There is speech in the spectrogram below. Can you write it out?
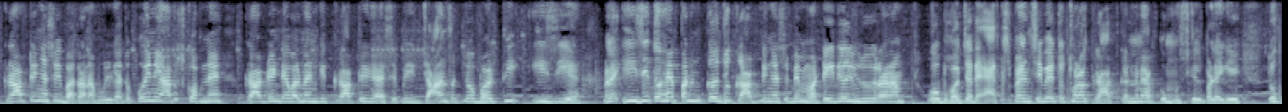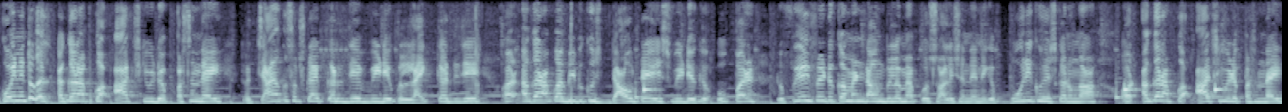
क्राफ्टिंग ऐसे बताना भूल गया। तो कोई नहीं, आप इसको अपने क्राफ्टिंग टेबल में इनकी क्राफ्टिंग रेसिपी जान सकते हो, बहुत ही ईजी है। मतलब ईजी तो है, पर इनका जो क्राफ्टिंग रेसिपी मटेरियल यूज़ हो रहा है ना, वो बहुत ज़्यादा एक्सपेंसिव है तो थोड़ा क्राफ्ट करने में आपको मुश्किल पड़ेगी। तो कोई नहीं तो अगर आपको आज की वीडियो पसंद आई तो चैनल को सब्सक्राइब कर दीजिए वीडियो को लाइक कर दीजिए, और अगर आपको अभी भी कुछ डाउट है इस वीडियो के ऊपर तो feel free to comment down below मैं आपको सॉल्यूशन देने की पूरी कोशिश करूँगा। और अगर आपको आज की वीडियो पसंद आई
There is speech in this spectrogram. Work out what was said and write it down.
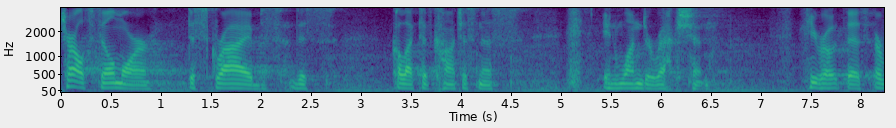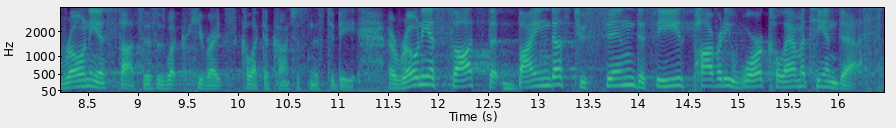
Charles Fillmore describes this collective consciousness in one direction he wrote this erroneous thoughts. This is what he writes collective consciousness to be erroneous thoughts that bind us to sin, disease, poverty, war, calamity, and death.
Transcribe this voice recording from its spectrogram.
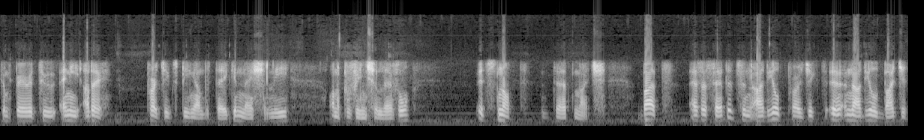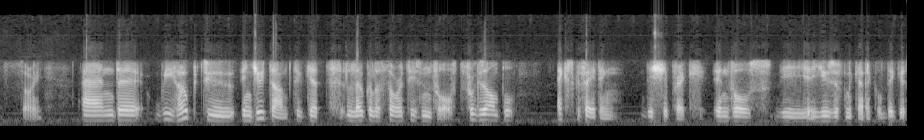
compared to any other projects being undertaken nationally on a provincial level, it's not that much. But as I said, it's an ideal project, uh, an ideal budget, sorry. And uh, we hope to, in due time, to get local authorities involved. For example, excavating the shipwreck involves the use of mechanical diggers.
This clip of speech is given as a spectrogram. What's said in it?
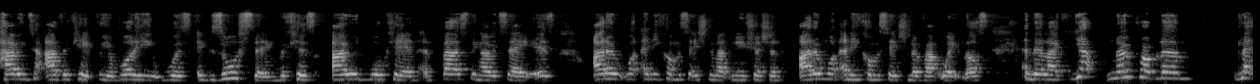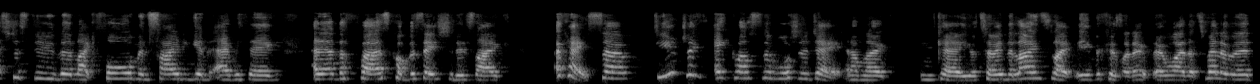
having to advocate for your body was exhausting because I would walk in and first thing I would say is, I don't want any conversation about nutrition. I don't want any conversation about weight loss. And they're like, yeah, no problem. Let's just do the like form and signing in and everything. And then the first conversation is like, okay, so do you drink eight glasses of water a day? And I'm like, okay, you're toeing the line slightly because I don't know why that's relevant,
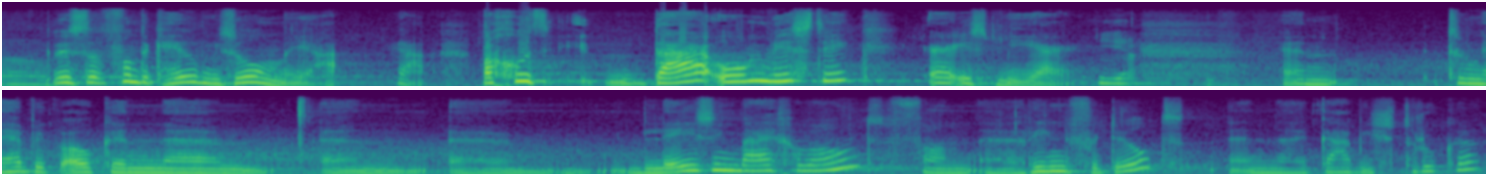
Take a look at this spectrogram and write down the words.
Wauw. Dus dat vond ik heel bijzonder, ja. ja. Maar goed, daarom wist ik, er is meer. Ja. En toen heb ik ook een, ehm, een ehm, lezing bijgewoond van eh, Rien Verdult en eh, Gabi Stroeken.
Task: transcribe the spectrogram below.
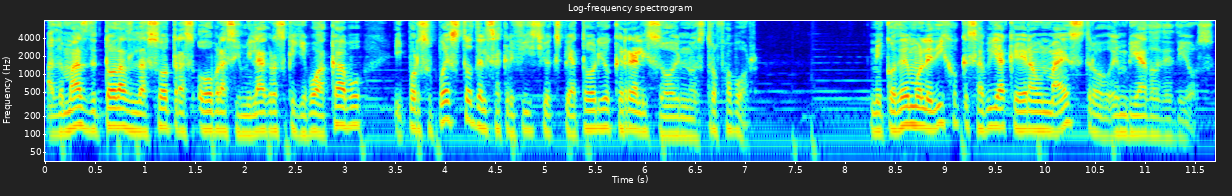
además de todas las otras obras y milagros que llevó a cabo y por supuesto del sacrificio expiatorio que realizó en nuestro favor. Nicodemo le dijo que sabía que era un maestro enviado de Dios.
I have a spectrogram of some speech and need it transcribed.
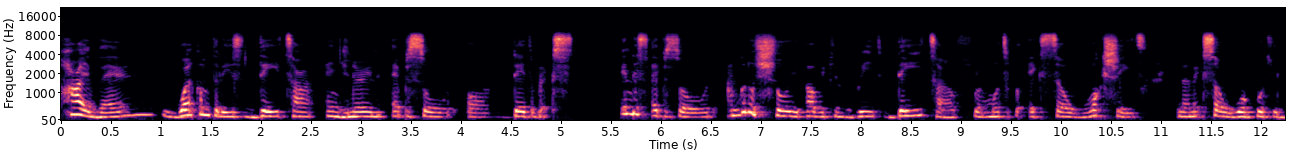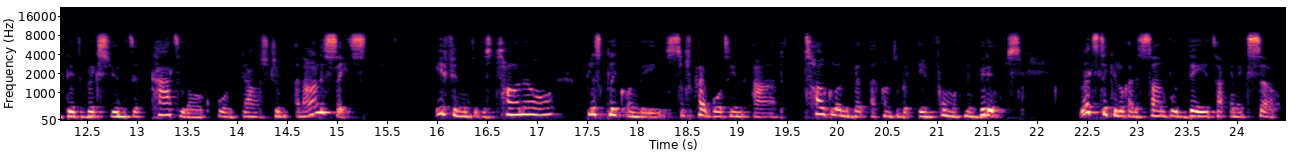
Hi there, welcome to this data engineering episode on Databricks. In this episode, I'm going to show you how we can read data from multiple Excel worksheets in an Excel workbook to Databricks Unity Catalog for downstream analysis. If you're new to this channel, please click on the subscribe button and toggle on the bell icon to be informed of new videos. Let's take a look at the sample data in Excel.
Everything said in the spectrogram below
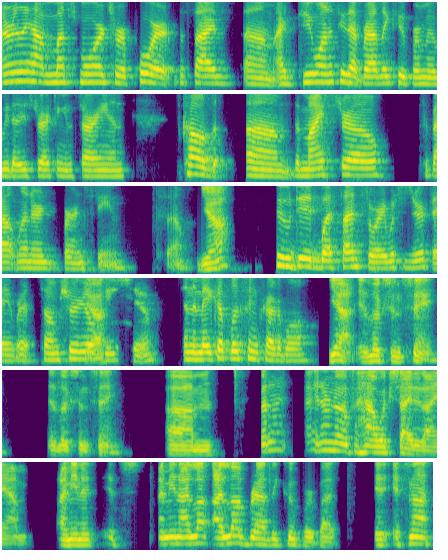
I don't really have much more to report besides um, I do want to see that Bradley Cooper movie that he's directing and starring in. It's called um, The Maestro. It's about Leonard Bernstein. So yeah. who did West Side Story, which is your favorite. So I'm sure you'll see it too. And the makeup looks incredible. Yeah, it looks insane. It looks insane. Um, but I, I don't know if how excited I am. I mean, it, it's. I mean, I love I love Bradley Cooper, but it, it's not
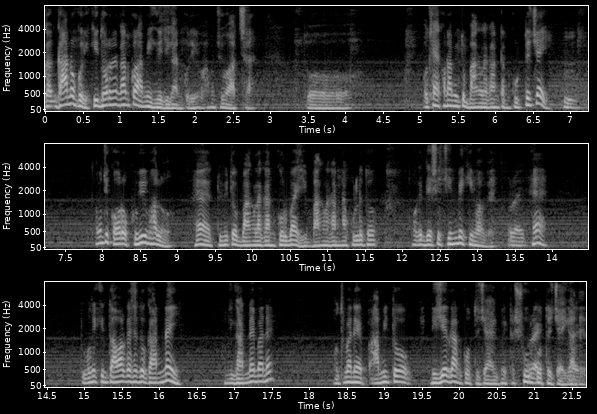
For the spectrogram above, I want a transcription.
গা- গানও করি। কী ধরনের গান করো? আমি ইংরেজি গান করি। আমি বলছি, আচ্ছা। তো বলছে এখন আমি একটু বাংলা গান টান করতে চাই। হুম। তো বলছি করো খুবই ভালো। হ্যাঁ তুমি তো বাংলা গান করবাই। বাংলা গান না করলে তো তোমাকে দেশে চিনবে কীভাবে? হ্যাঁ। তো বলছে কিন্তু আমার কাছে তো গান নাই। বলছি গান নাই মানে? বলছে মানে আমি তো নিজের গান করতে চাই একদম একটা সুর করতে চাই গানের।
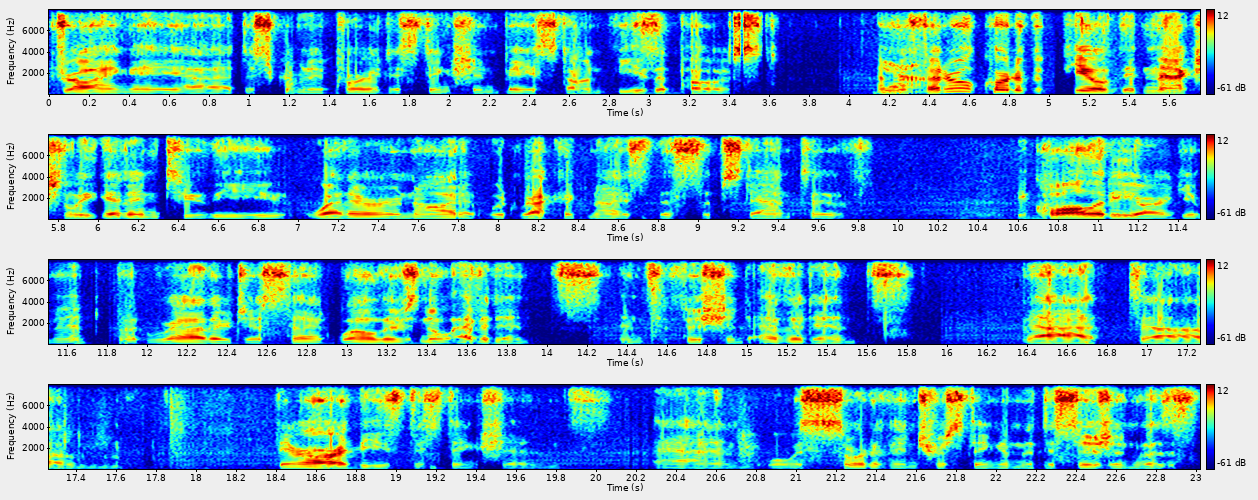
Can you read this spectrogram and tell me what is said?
drawing a uh, discriminatory distinction based on visa post. And yeah. the Federal Court of Appeal didn't actually get into the whether or not it would recognize this substantive equality argument, but rather just said, well, there's no evidence, insufficient evidence that um, there are these distinctions. And what was sort of interesting in the decision was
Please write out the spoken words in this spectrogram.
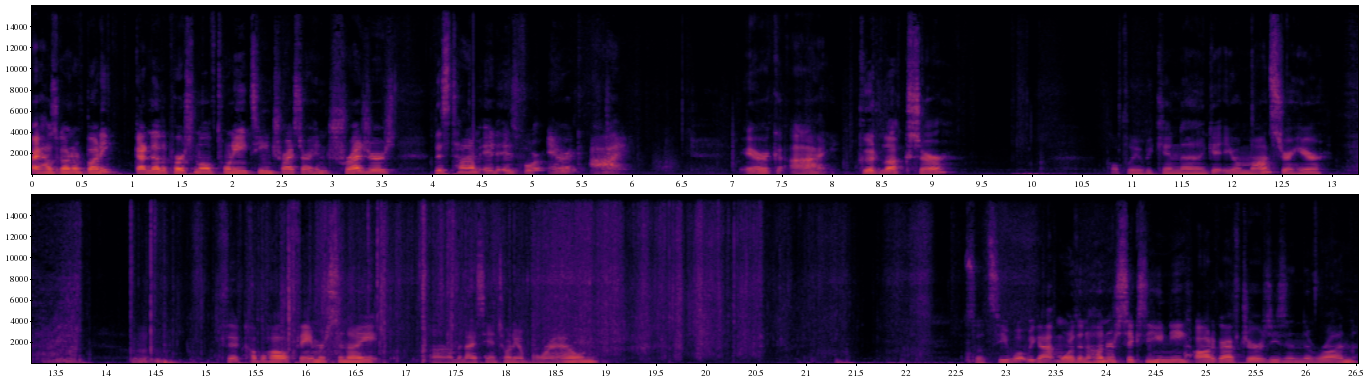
All right, how's it going, everybody? Got another personal of 2018 TriStar Hidden Treasures. This time it is for Eric I. Eric I. Good luck, sir. Hopefully we can uh, get you a monster here. Fit a couple Hall of Famers tonight. Um, a nice Antonio Brown. So let's see what we got. More than 160 unique autographed jerseys in the run.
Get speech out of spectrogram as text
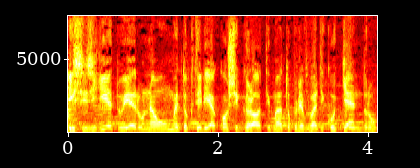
Η συζυγία του Ιερού Ναού με το κτηριακό συγκρότημα του Πνευματικού Κέντρου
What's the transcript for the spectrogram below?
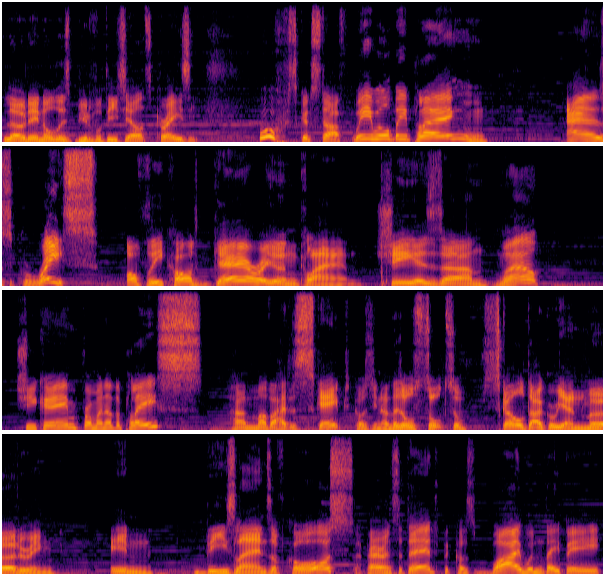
load in all this beautiful detail. It's crazy. Whew, it's good stuff. We will be playing as Grace of the Codgarian clan. She is, um, well, she came from another place her mother had escaped because, you know, there's all sorts of skullduggery and murdering in these lands, of course. Her parents are dead because why wouldn't they be?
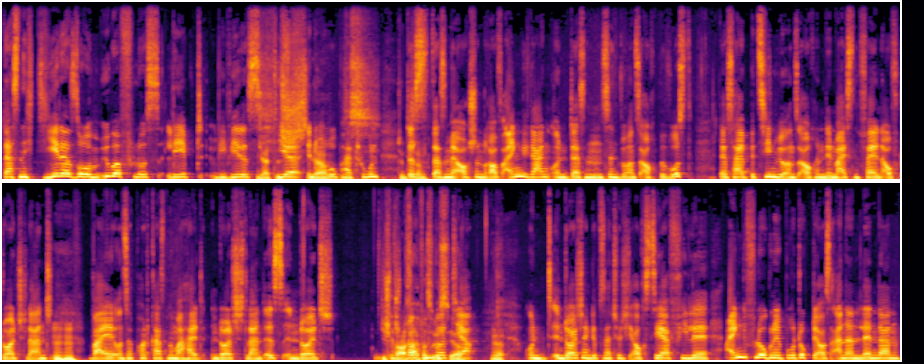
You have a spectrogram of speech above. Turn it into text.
Dass nicht jeder so im Überfluss lebt, wie wir das, Ja, das- hier in ja, Europa das tun. Das, da sind wir auch schon drauf eingegangen und dessen sind wir uns auch bewusst. Deshalb beziehen wir uns auch in den meisten Fällen auf Deutschland, Mhm. weil unser Podcast nun mal halt in Deutschland ist, in Deutsch Die Sprache einfach so ist, wird, ja. Ja. Und in Deutschland gibt es natürlich auch sehr viele eingeflogene Produkte aus anderen Ländern.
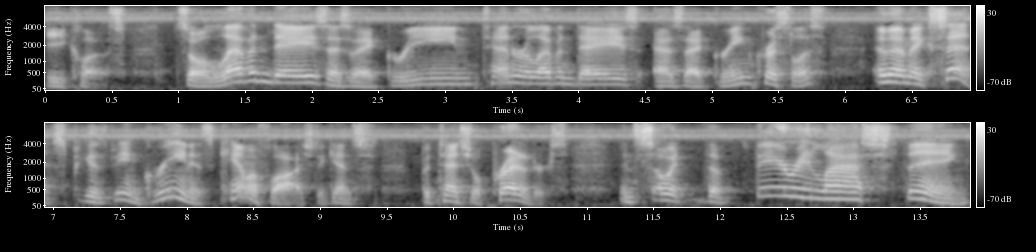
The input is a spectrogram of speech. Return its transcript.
eclose. So 11 days as that green, 10 or 11 days as that green chrysalis. And that makes sense because being green is camouflaged against potential predators. And so it, the very last thing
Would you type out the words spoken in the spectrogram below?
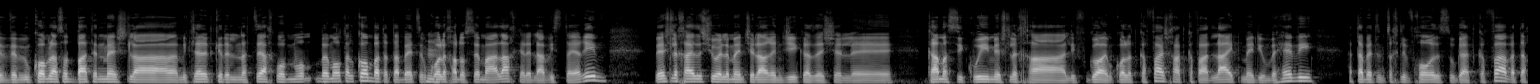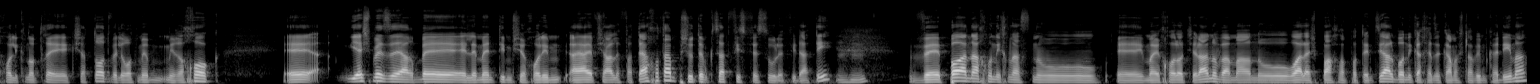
ובמקום לעשות button mesh למקלדת כדי לנצח כמו במורטל קומבט, אתה בעצם כל אחד עושה מהלך כדי להביס את היריב, ויש לך איזשהו אלמנט של RNG כזה של אה, כמה סיכויים יש לך לפגוע עם כל התקפה, יש לך התקפה light, medium והאבי, אתה בעצם צריך לבחור איזה סוגי התקפה, ואתה יכול לקנות אה, קשתות ולראות מ- מרחוק. אה, יש בזה הרבה אלמנטים שיכולים, היה אפשר לפתח אותם, פשוט הם קצת פספסו לפי דעתי. מהמם. ופה אנחנו נכנסנו אה, עם היכולות שלנו ואמרנו, וואלה, יש פה אחלה פוטנציאל, בואו ניקח את זה כמה שלבים קדימה.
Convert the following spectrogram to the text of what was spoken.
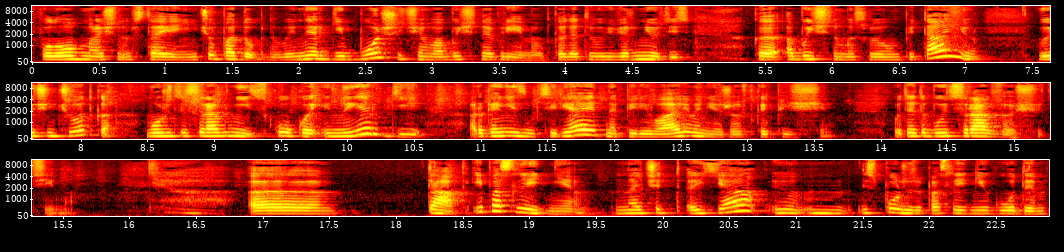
в полуобморочном состоянии. Ничего подобного. Энергии больше, чем в обычное время. Вот когда вы вернетесь к обычному своему питанию, вы очень четко можете сравнить, сколько энергии организм теряет на переваривание жесткой пищи. Вот это будет сразу ощутимо. Э, так, и последнее. Значит, я использую последние годы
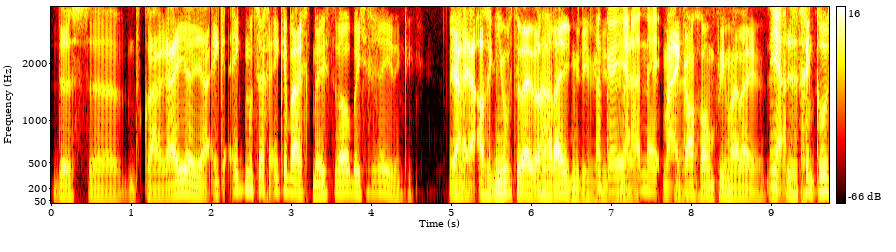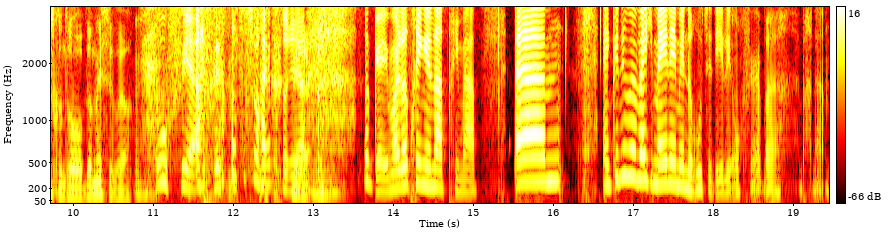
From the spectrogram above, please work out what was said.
dus eh, qua rijden, ja, ik, ik moet zeggen, ik heb eigenlijk het meeste wel een beetje gereden, denk ik. Ja, ja, als ik niet hoef te rijden, dan rijd ik niet liever Oké, niet. ja, nee. Maar ik kan gewoon prima rijden. Dus Ja. Er zit geen cruise control op, dat miste ik wel. Oef, ja. dat is wel heftig, ja. Ja. Oké, maar dat ging inderdaad prima. Ehm, en kunnen we een beetje meenemen in de route die jullie ongeveer hebben, hebben gedaan?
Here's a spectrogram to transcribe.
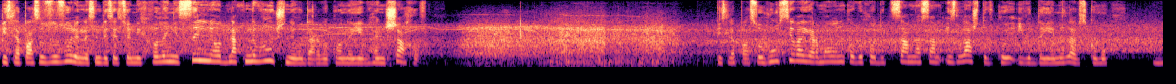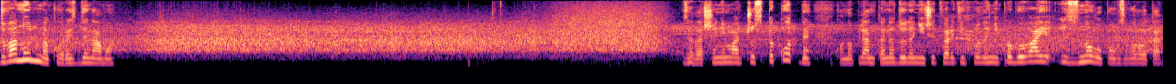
Після пасу Зозулі на 77-й хвилині сильний, однак невлучний удар виконує Євген Шахов. Після пасу Гусєва Ярмоленко виходить сам на сам із лаштовкою і віддає Мілевському. 2-0 на користь Динамо. Завершення матчу спекотне. Коноплянка на доданій четвертій хвилині пробиває і знову повз ворота.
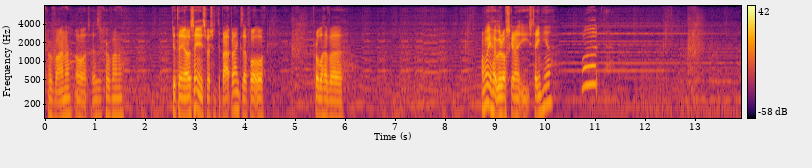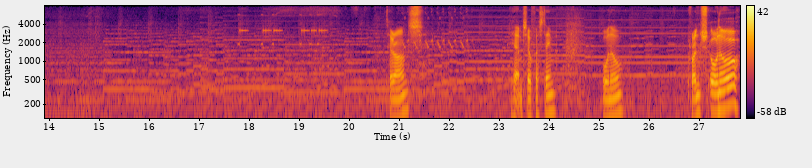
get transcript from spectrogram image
Carvanha? Oh, it is a Carvanha. Good thing I was saying switching to Batman because I thought, oh, probably have a. I might hit with rough skin each time here. Terrence. He hit himself this time. Oh no. Crunch. Oh no!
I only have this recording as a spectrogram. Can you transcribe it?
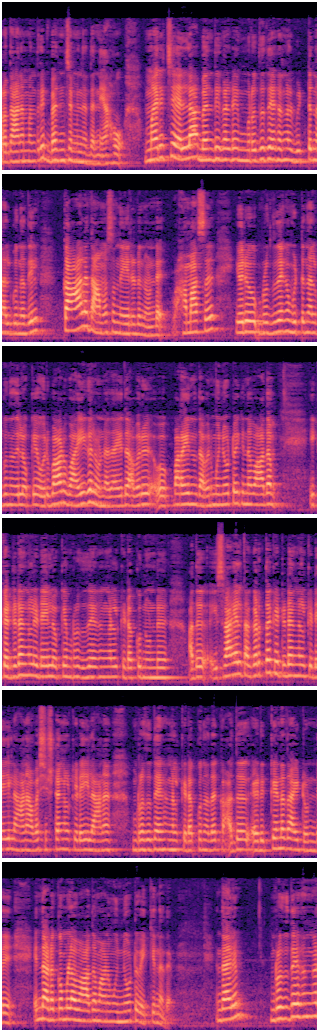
പ്രധാനമന്ത്രി ബെഞ്ചമിൻ നെതന്യാഹു. മരിച്ച എല്ലാ ബന്ദികളുടെയും മൃതദേഹങ്ങൾ വിട്ടു നൽകുന്നതിൽ കാലതാമസം നേരിടുന്നുണ്ട്. ഹമാസ് ഈ ഒരു മൃതദേഹം വിട്ടു നൽകുന്നതിലൊക്കെ ഒരുപാട് വൈകലുണ്ട്. അതായത് അവർ പറയുന്നത് അവർ മുന്നോട്ട് വയ്ക്കുന്ന വാദം ഈ കെട്ടിടങ്ങളിടയിലൊക്കെ മൃതദേഹങ്ങൾ കിടക്കുന്നുണ്ട്. അത് ഇസ്രായേൽ തകർത്ത കെട്ടിടങ്ങൾക്കിടയിലാണ് അവശിഷ്ടങ്ങൾക്കിടയിലാണ് മൃതദേഹങ്ങൾ കിടക്കുന്നത്. അത് എടുക്കേണ്ടതായിട്ടുണ്ട്. എന്നടക്കമുള്ള വാദമാണ് മുന്നോട്ട് വയ്ക്കുന്നത്. എന്തായാലും മൃതദേഹങ്ങൾ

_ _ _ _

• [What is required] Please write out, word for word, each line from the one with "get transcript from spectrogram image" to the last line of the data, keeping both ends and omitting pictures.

• [Output]
get transcript from spectrogram image
Carvanha? Oh, it is a Carvanha. Good thing I was saying switching to Batman because I thought, oh, probably have a. I might hit with rough skin each time here. Terrence. He hit himself this time. Oh no. Crunch. Oh no!
I only have this recording as a spectrogram. Can you transcribe it?
പ്രധാനമന്ത്രി ബെഞ്ചമിൻ നെതന്യാഹു. മരിച്ച എല്ലാ ബന്ദികളുടെയും മൃതദേഹങ്ങൾ വിട്ടു നൽകുന്നതിൽ കാലതാമസം നേരിടുന്നുണ്ട്. ഹമാസ് ഈ ഒരു മൃതദേഹം വിട്ടു നൽകുന്നതിലൊക്കെ ഒരുപാട് വൈകലുണ്ട്. അതായത് അവർ പറയുന്നത് അവർ മുന്നോട്ട് വയ്ക്കുന്ന വാദം ഈ കെട്ടിടങ്ങളിടയിലൊക്കെ മൃതദേഹങ്ങൾ കിടക്കുന്നുണ്ട്. അത് ഇസ്രായേൽ തകർത്ത കെട്ടിടങ്ങൾക്കിടയിലാണ് അവശിഷ്ടങ്ങൾക്കിടയിലാണ് മൃതദേഹങ്ങൾ കിടക്കുന്നത്. അത് എടുക്കേണ്ടതായിട്ടുണ്ട്. എന്നടക്കമുള്ള വാദമാണ് മുന്നോട്ട് വയ്ക്കുന്നത്. എന്തായാലും മൃതദേഹങ്ങൾ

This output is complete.